Problem statement: Although the data below holds other lines too, output only those from the line with "There is speech" up to and including the line with "Do not describe", exactly as they appear.

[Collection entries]
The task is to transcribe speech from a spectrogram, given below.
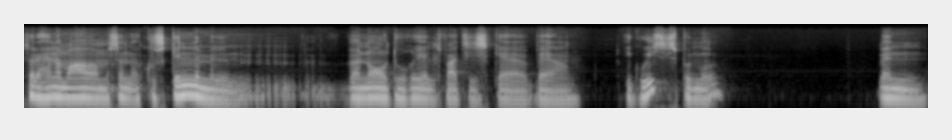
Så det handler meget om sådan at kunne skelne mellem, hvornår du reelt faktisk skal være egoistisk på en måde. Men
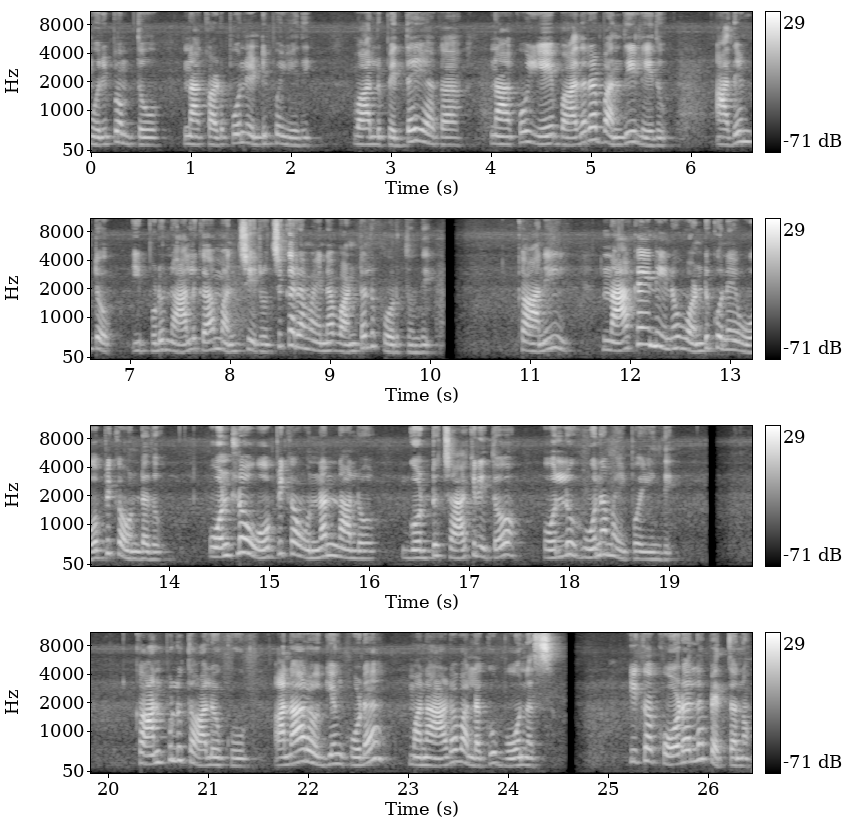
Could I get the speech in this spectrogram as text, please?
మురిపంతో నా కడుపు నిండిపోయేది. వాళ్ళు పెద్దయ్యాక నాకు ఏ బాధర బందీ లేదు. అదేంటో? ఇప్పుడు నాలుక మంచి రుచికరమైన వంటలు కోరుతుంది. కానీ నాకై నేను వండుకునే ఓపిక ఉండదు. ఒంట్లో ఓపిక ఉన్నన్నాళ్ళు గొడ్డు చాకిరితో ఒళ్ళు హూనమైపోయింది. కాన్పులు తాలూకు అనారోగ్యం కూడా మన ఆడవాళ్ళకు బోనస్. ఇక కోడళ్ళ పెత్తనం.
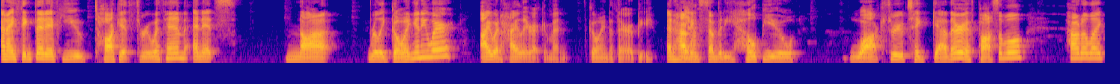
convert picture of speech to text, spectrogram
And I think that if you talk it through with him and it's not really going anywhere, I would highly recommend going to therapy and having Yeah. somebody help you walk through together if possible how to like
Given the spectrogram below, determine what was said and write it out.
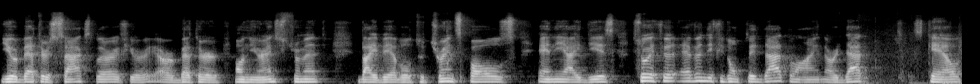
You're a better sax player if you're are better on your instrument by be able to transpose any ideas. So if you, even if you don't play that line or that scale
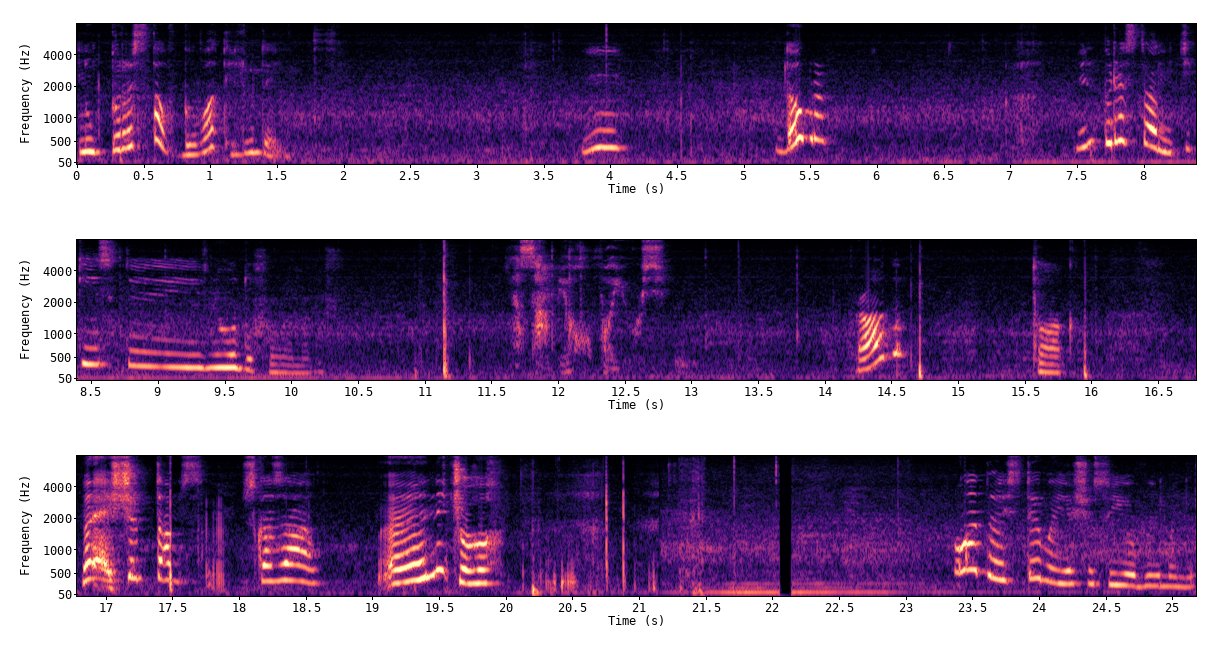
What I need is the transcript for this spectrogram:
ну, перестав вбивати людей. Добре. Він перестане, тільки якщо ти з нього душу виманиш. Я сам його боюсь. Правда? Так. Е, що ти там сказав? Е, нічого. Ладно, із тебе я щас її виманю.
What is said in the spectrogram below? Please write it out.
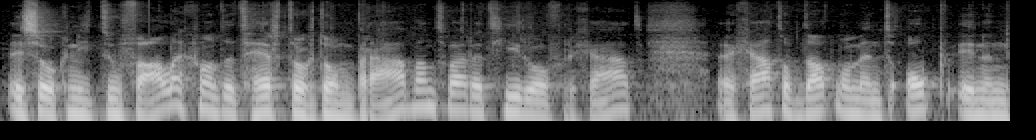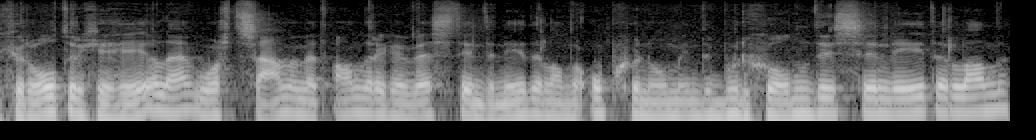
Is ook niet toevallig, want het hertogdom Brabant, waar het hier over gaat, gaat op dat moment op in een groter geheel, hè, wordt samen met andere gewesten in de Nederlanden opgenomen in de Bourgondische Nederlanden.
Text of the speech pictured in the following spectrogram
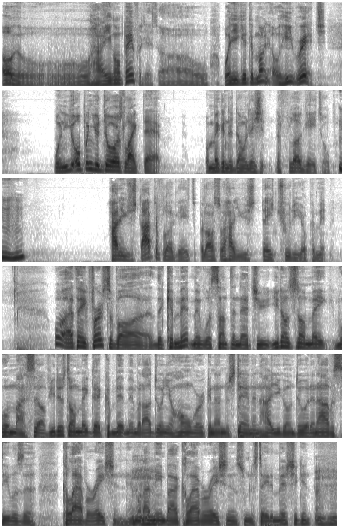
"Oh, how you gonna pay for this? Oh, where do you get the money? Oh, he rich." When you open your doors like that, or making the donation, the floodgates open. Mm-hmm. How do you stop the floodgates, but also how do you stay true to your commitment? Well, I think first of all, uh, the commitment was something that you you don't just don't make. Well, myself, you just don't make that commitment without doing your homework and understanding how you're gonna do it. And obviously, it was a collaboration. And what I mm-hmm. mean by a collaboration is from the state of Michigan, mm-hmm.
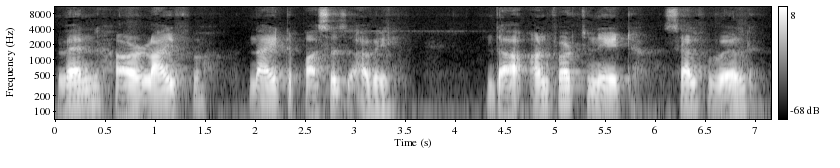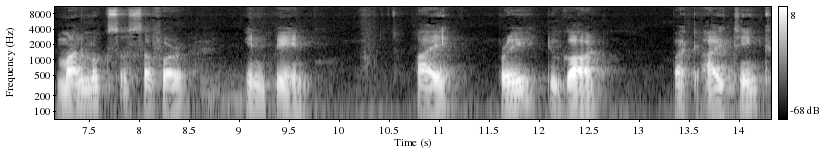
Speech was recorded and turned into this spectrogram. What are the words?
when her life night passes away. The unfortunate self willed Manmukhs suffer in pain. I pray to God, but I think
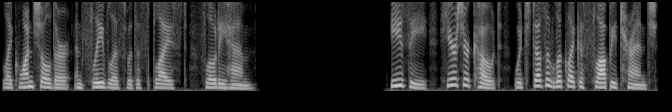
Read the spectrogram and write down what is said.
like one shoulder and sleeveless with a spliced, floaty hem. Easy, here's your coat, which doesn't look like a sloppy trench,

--

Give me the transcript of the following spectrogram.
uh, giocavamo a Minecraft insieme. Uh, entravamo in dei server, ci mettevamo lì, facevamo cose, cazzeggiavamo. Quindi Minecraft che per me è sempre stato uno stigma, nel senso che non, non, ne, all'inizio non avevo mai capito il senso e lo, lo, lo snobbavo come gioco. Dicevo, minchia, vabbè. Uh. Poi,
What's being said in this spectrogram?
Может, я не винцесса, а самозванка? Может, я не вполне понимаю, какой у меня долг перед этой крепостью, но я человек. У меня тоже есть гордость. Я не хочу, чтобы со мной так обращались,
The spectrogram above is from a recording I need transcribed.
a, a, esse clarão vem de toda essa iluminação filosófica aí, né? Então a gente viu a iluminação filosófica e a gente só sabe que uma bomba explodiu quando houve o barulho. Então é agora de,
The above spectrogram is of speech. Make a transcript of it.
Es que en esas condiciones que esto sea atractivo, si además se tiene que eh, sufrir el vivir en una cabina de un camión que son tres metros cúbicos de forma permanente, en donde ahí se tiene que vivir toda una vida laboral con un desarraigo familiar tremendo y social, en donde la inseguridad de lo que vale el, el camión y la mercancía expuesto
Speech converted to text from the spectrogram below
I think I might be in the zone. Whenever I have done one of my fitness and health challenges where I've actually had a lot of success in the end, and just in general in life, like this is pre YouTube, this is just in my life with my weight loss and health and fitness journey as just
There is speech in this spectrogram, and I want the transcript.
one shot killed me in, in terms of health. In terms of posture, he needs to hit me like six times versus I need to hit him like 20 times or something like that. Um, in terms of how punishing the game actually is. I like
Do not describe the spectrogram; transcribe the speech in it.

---

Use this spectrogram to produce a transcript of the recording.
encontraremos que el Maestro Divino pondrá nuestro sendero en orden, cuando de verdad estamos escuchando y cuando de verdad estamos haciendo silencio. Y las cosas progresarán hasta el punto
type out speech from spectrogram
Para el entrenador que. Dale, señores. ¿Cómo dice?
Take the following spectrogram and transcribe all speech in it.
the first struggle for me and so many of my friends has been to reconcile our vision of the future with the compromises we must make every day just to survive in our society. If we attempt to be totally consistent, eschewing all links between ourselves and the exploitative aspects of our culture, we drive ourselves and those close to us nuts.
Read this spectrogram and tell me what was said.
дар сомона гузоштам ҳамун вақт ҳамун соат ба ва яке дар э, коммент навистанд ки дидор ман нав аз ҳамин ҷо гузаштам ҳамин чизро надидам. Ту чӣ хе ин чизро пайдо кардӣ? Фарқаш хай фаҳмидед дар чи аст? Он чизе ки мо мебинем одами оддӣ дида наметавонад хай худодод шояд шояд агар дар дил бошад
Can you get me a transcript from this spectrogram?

Result of this exercise:
There is speech in this spectrogram, and I want the transcript.
one shot killed me in, in terms of health. In terms of posture, he needs to hit me like six times versus I need to hit him like 20 times or something like that. Um, in terms of how punishing the game actually is. I like
Do not describe the spectrogram; transcribe the speech in it.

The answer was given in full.